The spice mixture on the chicken was a little bit odd, slightly out of place, but yummy all the same. I do like the idea of topping with tomatoes, as it gave it flavor and moisture.

Yeah, I think I’ll make it again. It was certainly easy enough. Here’s the recipe, if you’d like it. I didn’t really change much, except that I used canned tomatoes and thinly sliced chicken (reducing the cooking time), plus the addition of the cheese.

Sunday, February 19, 2012

Fettuccini Alfredo

A little over a year ago, I was struggling with trying to manage working full-time, trudging through a full course load at school, and keeping tabs on a puppy who seemed unable to figure out that she was supposed to pee outside in the grass, not in the kitchen, and who was absolutely terrified of being left alone.


This kind of cuteness helped me keep my sanity.

One morning, I was trying to get ready for work. It was 6am and 25 degrees out and I was outside with the puppy for a good 30-40 minutes, trying to convince her to go to the bathroom. Finally, I gave up and brought her back into the house. She immediately ran over to her big brother’s crate and took a giant dump in it.

Funny in retrospect, but I burst into tears.

Later on in the day, I told hubby about how overwhelmed I was, and he felt really bad. Bad enough that he decided to make me dinner. He asked me what I’d like, and I think I said something like “Something warm and gooey with a lot of carbs.”

So he made ooey gooey chicken bacon fettucini alfredo. It was amazing.

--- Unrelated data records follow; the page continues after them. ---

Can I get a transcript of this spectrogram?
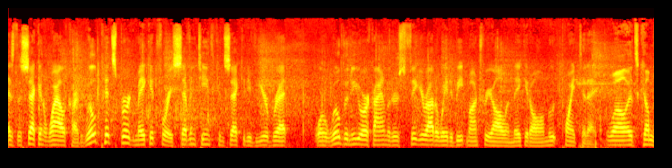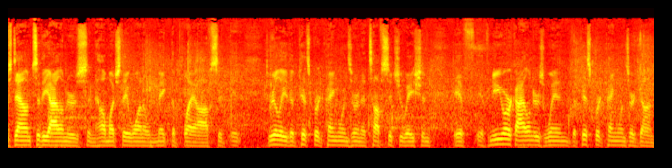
as the second wild card? Will Pittsburgh make it for a 17th consecutive year, Brett? Or will the New York Islanders figure out a way to beat Montreal and make it all a moot point today? Well, it comes down to the Islanders and how much they want to make the playoffs. It, it, really, the Pittsburgh Penguins are in a tough situation. If, if New York Islanders win, the Pittsburgh Penguins are done.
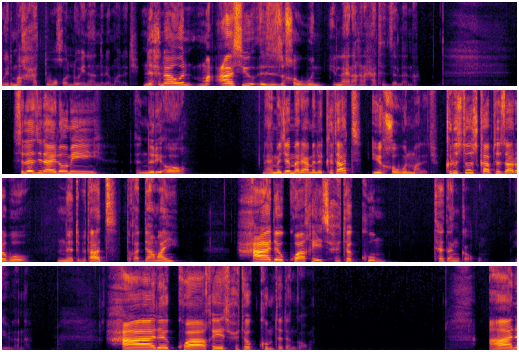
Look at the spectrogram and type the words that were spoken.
ወይ ድማ ክሓትዎ ከለዉ ኢና ንርኢ ማለት እዩ ንሕና እውን መዓስ እዩ እዚ ዝኸውን ኢልና ኢና ክንሓትት ዘለና ስለዚ ናይ ሎሚ እንሪኦ ናይ መጀመርያ ምልክታት እዩ ክኸውን ማለት እዩ ክርስቶስ ካብ ተዛረቦ ነጥብታት ተቐዳማይ ሓደ እኳ ከይስሕተኩም ተጠንቀቑ ይብለና ሓደ እኳ ከይስሕተኩም ተጠንቀቑ ኣነ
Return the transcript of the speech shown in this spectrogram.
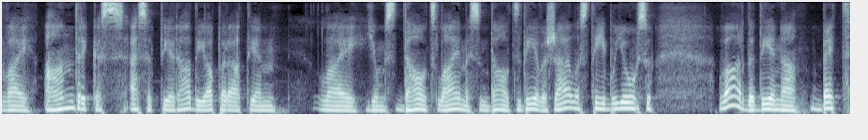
vai Andri, kas esat pie radioaparātiem, lai jums daudz laimes un daudz dieva žēlastību jūsu vārda dienā, bet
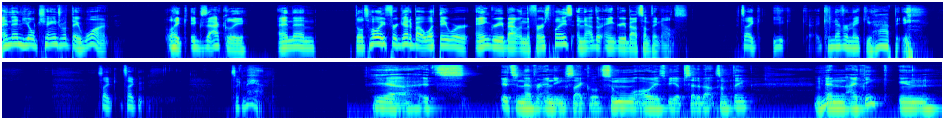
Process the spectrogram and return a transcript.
and then you'll change what they want, like exactly, and then they'll totally forget about what they were angry about in the first place, and now they're angry about something else. It's like you it can never make you happy. it's like it's like it's like man, yeah, it's it's a never ending cycle. Someone will always be upset about something. Mhm. And I think in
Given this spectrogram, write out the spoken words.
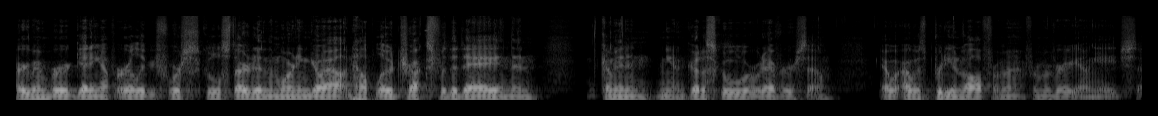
I remember getting up early before school started in the morning, go out and help load trucks for the day, and then come in and you know go to school or whatever. So I, I was pretty involved from a from a very young age. So.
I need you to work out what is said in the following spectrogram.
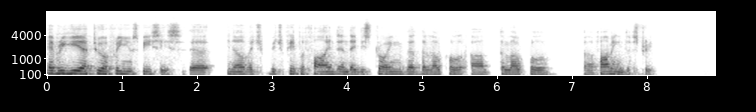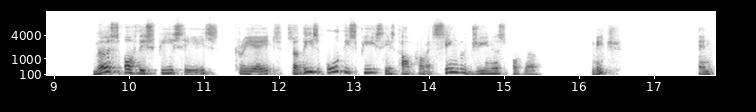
every year two or three new species, uh, you know, which which people find and they're destroying the the local uh, the local uh, farming industry. Most of these species create so these all these species are from a single genus of the midge and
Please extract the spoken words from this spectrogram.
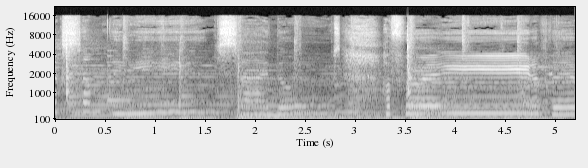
block something inside those afraid of their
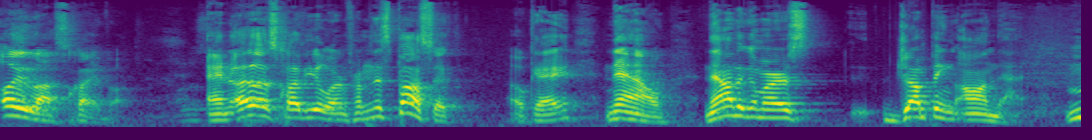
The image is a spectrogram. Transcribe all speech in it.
Oilas Chayva. And Oilas Chayva you learn from this pasuk. Okay? Now, now the Gemara is jumping on that. And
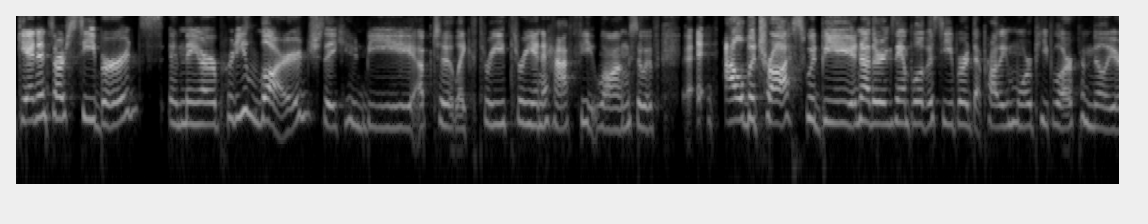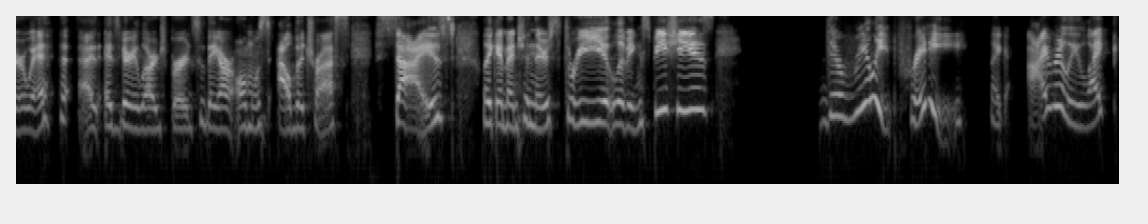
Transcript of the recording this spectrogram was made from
gannets are seabirds and they are pretty large. They can be up to like three, three and a half feet long. So, if albatross would be another example of a seabird that probably more people are familiar with as, as very large birds. So, they are almost albatross sized. Like I mentioned, there's three living species they're really pretty. Like I really like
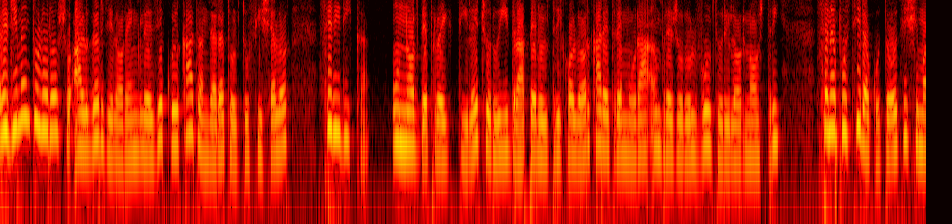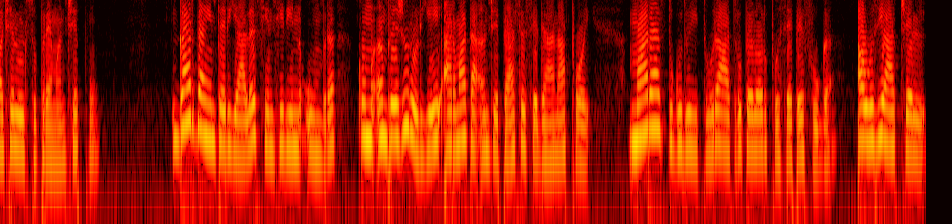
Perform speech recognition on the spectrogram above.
Regimentul roșu al gărzilor engleze, culcat în dărătul tufișelor, se ridică. Un nor de proiectile ciurui drapelul tricolor care tremura împrejurul vulturilor noștri, se năpustiră cu toții și măcelul suprem începu. Garda imperială simți din umbră cum împrejurul ei armata începea să se dea înapoi. Marea zduguduitură a trupelor puse pe fugă. Auzia acel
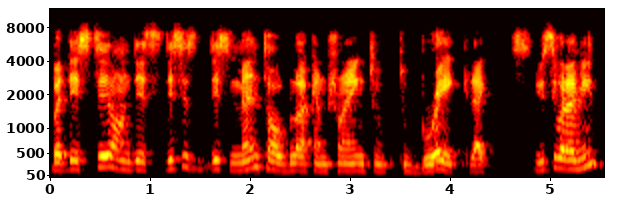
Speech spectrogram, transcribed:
But they're still on this, this is this mental block I'm trying to, to break. Like, you see what I mean?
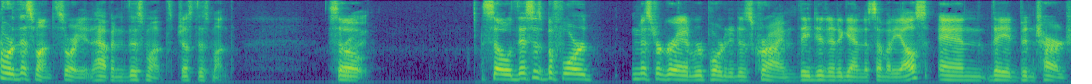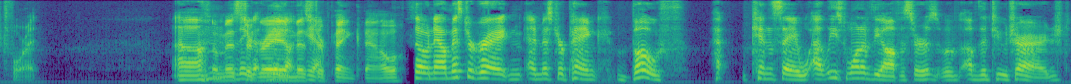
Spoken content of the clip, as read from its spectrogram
Or this month, sorry, it happened this month, just this month. So Right. So this is before Mr. Gray had reported his crime. They did it again to somebody else and they had been charged for it. Um, So Mr. got- Gray they and Mr. yeah. Pink now. So now Mr. Gray and Mr. Pink both can say at least one of the officers of, of the two charged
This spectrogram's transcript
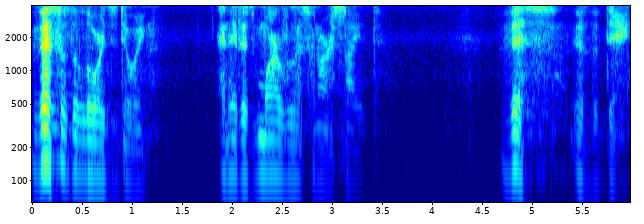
This is the Lord's doing, and it is marvelous in our sight. This is the day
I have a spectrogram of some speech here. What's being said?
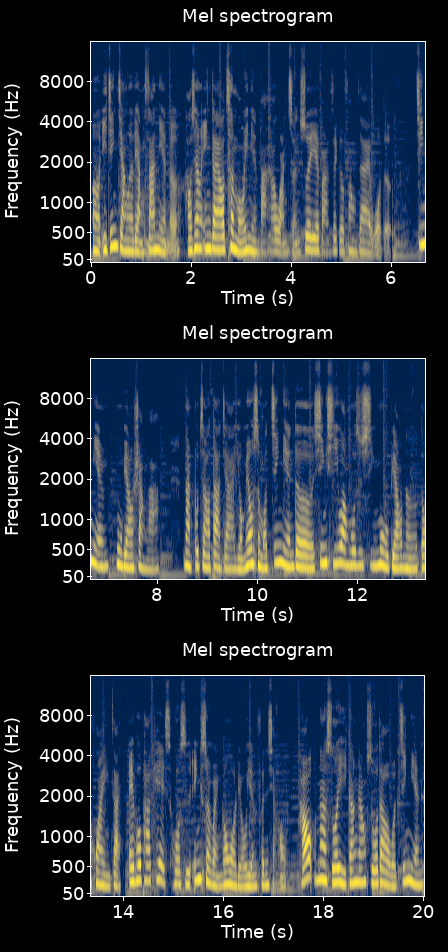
嗯，已经讲了两三年了，好像应该要趁某一年把它完成，所以也把这个放在我的今年目标上啦。那不知道大家有没有什么今年的新希望或是新目标呢？都欢迎在 Apple Podcast 或是 Instagram 跟我留言分享哦。好，那所以刚刚说到我今年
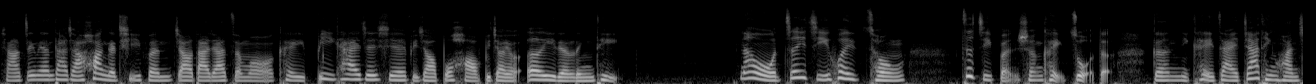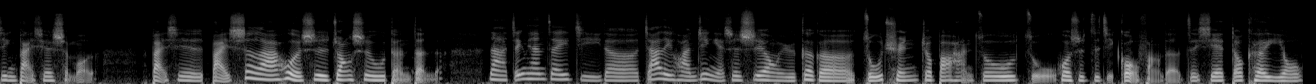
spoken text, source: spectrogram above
想要今天大家换个气氛，教大家怎么可以避开这些比较不好、比较有恶意的灵体。那我这一集会从自己本身可以做的，跟你可以在家庭环境摆些什么，摆些摆设啊，或者是装饰物等等的。那今天这一集的家里环境也是适用于各个族群，就包含租屋族或是自己购房的这些都可以哦。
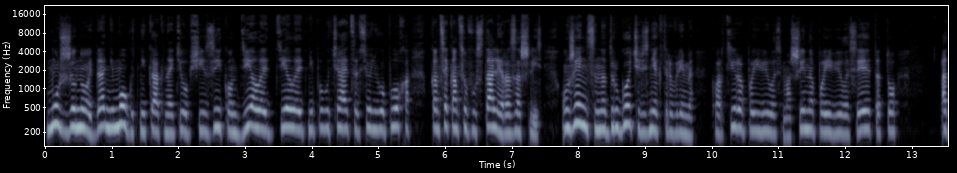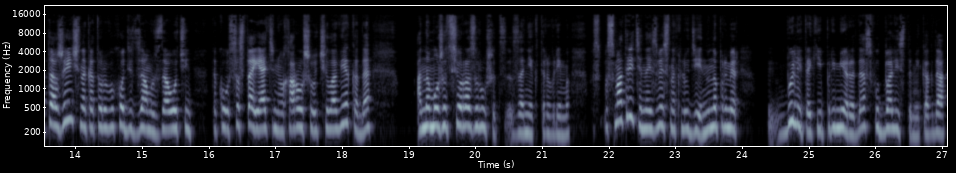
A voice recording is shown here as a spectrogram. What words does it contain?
муж с женой, да, не могут никак найти общий язык, он делает, делает, не получается, все у него плохо, в конце концов устали, разошлись. Он женится на другой, через некоторое время квартира появилась, машина появилась, и это, то. А та женщина, которая выходит замуж за очень такого состоятельного, хорошего человека, да, она может все разрушить за некоторое время. Посмотрите на известных людей. Ну, например, были такие примеры, да, с футболистами, когда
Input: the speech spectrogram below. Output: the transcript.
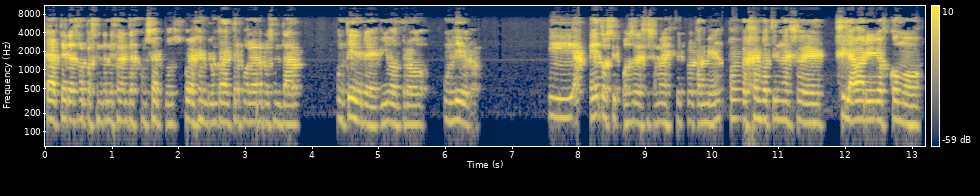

That’s not what this post is about.

This post is about my lazy, weeknight, not-enough-ingredients version of the meal. I left out the bacon, the chicken, the mushrooms, all that, and just focused on the alfredo sauce itself since I had a ton of cheese to work with.

See, here’s my Monterey Jack cheese.


And my parmesan cheese.


Anyway, cook up some pasta in salted water. You know how it works.


For the sauce, melt some butter. I really love butter.


Add a lot of garlic. I also really love garlic.


Add flour, stir it up and cook until creamy, then start adding milk.


Add it gradually and let it cook and simmer before adding too much so that it can incorporate the milk little by little. Also add half and half.


And at some point, add cheese. But don’t take pictures of it because you’re trying to talk and cook at the same time, and that is hard enough without remembering to take pictures.


I topped it with some leftover shrimp from a baked scampi dish the night before, and that was that!

Delicious, but there are definitely some changes I wish I could go back in time and make:

(1) I used minced garlic and it created chunks in a creamy sauce. Wish I’d used garlic powder for the sake of a better consistency.

(2) I wish I’d made the sauce in a crappy pan so that I would have felt free to use a wire whisk, as I just couldn’t get it as smooth as I wanted it to be with a wooden spoon.

(3) Pay more attention. Hubby and I were talking, and with my attention divided, I think something suffered. I’m not sure what, because it did taste pretty good, but it just didn’t have that wow factor.

(4) Leave it to hubby to sneak in the whole cream so that the sauce achieves that oh-so-amazing creaminess that I can’t hope to capture with skim milk. Hey, bad days entitle you to a little sin.

Still, all in all, it was a decent meal.